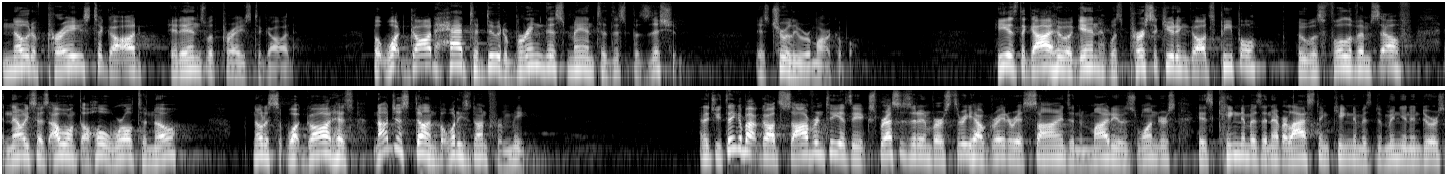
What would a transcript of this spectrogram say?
note of praise to God, it ends with praise to God. But what God had to do to bring this man to this position is truly remarkable. He is the guy who, again, was persecuting God's people, who was full of himself, and now he says, I want the whole world to know. Notice what God has not just done, but what he's done for me. And as you think about God's sovereignty, as he expresses it in verse 3, how great are his signs and mighty his wonders, his kingdom is an everlasting kingdom, his dominion endures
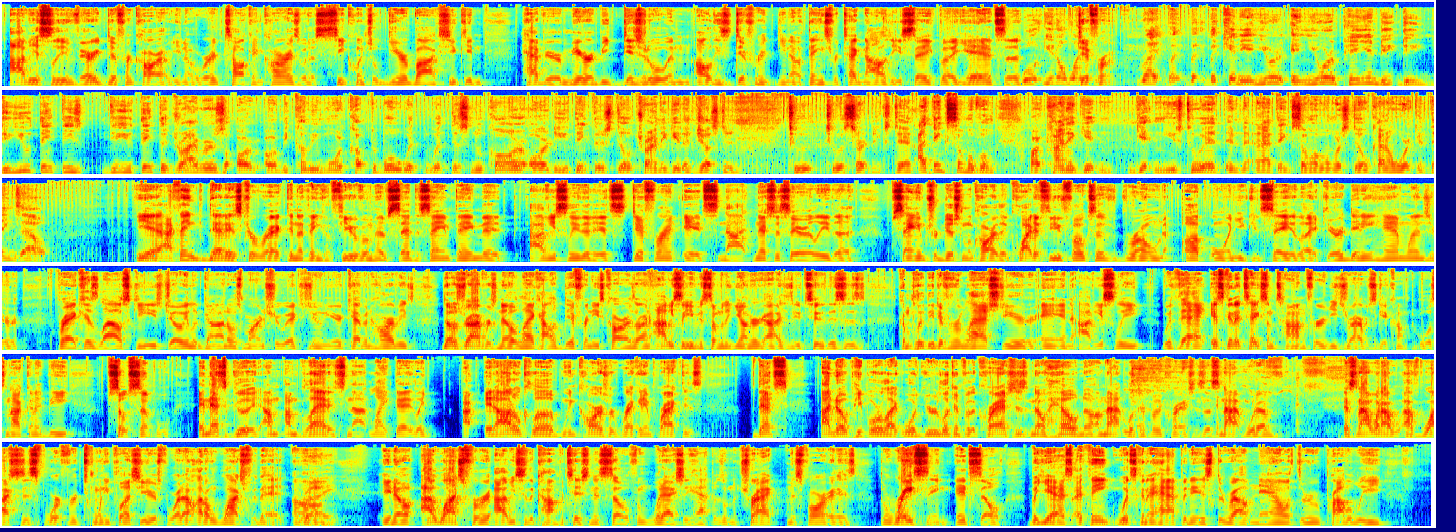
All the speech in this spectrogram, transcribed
obviously a very different car. You know, we're talking cars with a sequential gearbox. You can have your mirror be digital and all these different you know things for technology's sake but yeah it's a well you know what? different right but but, but kenny in your in your opinion do, do, do you think these do you think the drivers are are becoming more comfortable with with this new car or do you think they're still trying to get adjusted to to a certain extent? I think some of them are kind of getting getting used to it and, and i think some of them are still kind of working things out yeah, I think that is correct, and I think a few of them have said the same thing. That obviously that it's different. It's not necessarily the same traditional car that quite a few folks have grown up on. You could say like your Denny Hamlins, your Brad Keselowski's, Joey Logano's, Martin Truex Jr., Kevin Harvick's. Those drivers know like how different these cars are, and obviously even some of the younger guys do too. This is completely different from last year, and obviously with that, it's going to take some time for these drivers to get comfortable. It's not going to be so simple and that's good. I'm I'm glad it's not like that. Like I, at Auto Club, when cars are wrecking in practice, that's I know people are like, well, you're looking for the crashes. No, hell no, I'm not looking for the crashes. That's not what I've. That's not what I, have watched this sport for 20 plus years for. I don't, I don't watch for that. Um, right. You know, I watch for obviously the competition itself and what actually happens on the track as far as the racing itself. But yes, I think what's going to happen is throughout now, through probably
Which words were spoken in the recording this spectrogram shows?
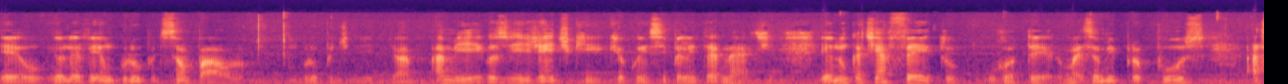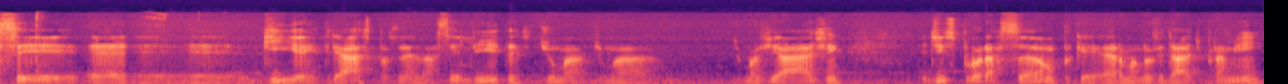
eu, eu levei um grupo de São Paulo, um grupo de, de amigos e gente que, que eu conheci pela internet. Eu nunca tinha feito o roteiro, mas eu me propus a ser é, é, guia, entre aspas, né, a ser líder de uma, de uma, de uma viagem de exploração, porque era uma novidade para mim,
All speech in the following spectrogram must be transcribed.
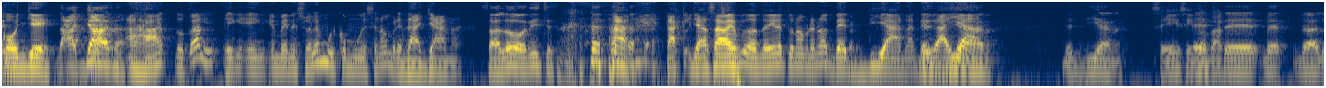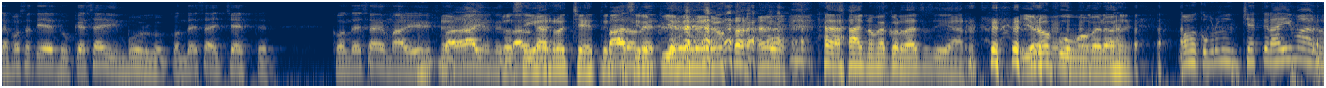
con Y. Dayana. Ajá, total. En, en, en Venezuela es muy común ese nombre, Dayana. Saludos. Estás- ya sabes de dónde viene tu nombre, ¿no? De Diana, de, Dayana. De Diana. Sí, sí, total. Este, la, la esposa tiene duquesa de Edimburgo, condesa de Chester, condesa de Mary, Baronet, Los cigarros Chester, eres piedrero. No me acordaba de esos cigarros. Y yo no fumo, pero. Vamos, cómprame un Chester ahí, mano.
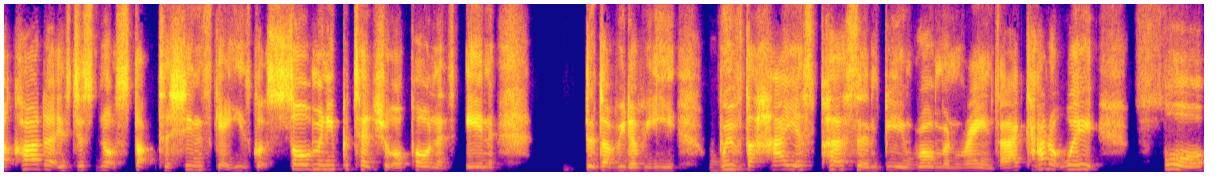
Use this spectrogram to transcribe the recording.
Okada is just not stuck to Shinsuke. He's got so many potential opponents in the WWE with the highest person being Roman Reigns. And I cannot wait for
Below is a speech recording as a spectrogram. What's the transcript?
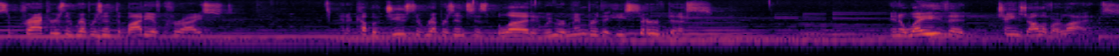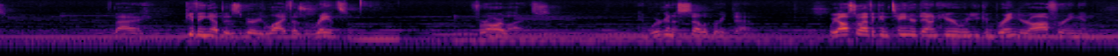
some crackers that represent the body of Christ and a cup of juice that represents His blood. And we remember that He served us in a way that changed all of our lives by giving up his very life as ransom for our lives. And we're going to celebrate that. We also have a container down here where you can bring your offering. And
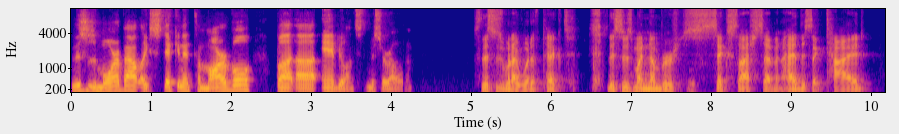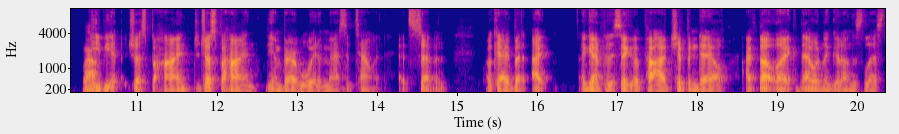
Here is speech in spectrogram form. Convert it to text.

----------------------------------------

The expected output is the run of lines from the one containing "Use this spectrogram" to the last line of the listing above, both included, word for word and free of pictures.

Use this spectrogram to transcribe the recording.
Okada is just not stuck to Shinsuke. He's got so many potential opponents in the WWE with the highest person being Roman Reigns. And I cannot wait for
Below is a speech recording as a spectrogram. What's the transcript?
some crackers that represent the body of Christ and a cup of juice that represents His blood. And we remember that He served us in a way that changed all of our lives by giving up his very life as ransom for our lives. And we're going to celebrate that. We also have a container down here where you can bring your offering. And
Here is speech in spectrogram form. Convert it to text.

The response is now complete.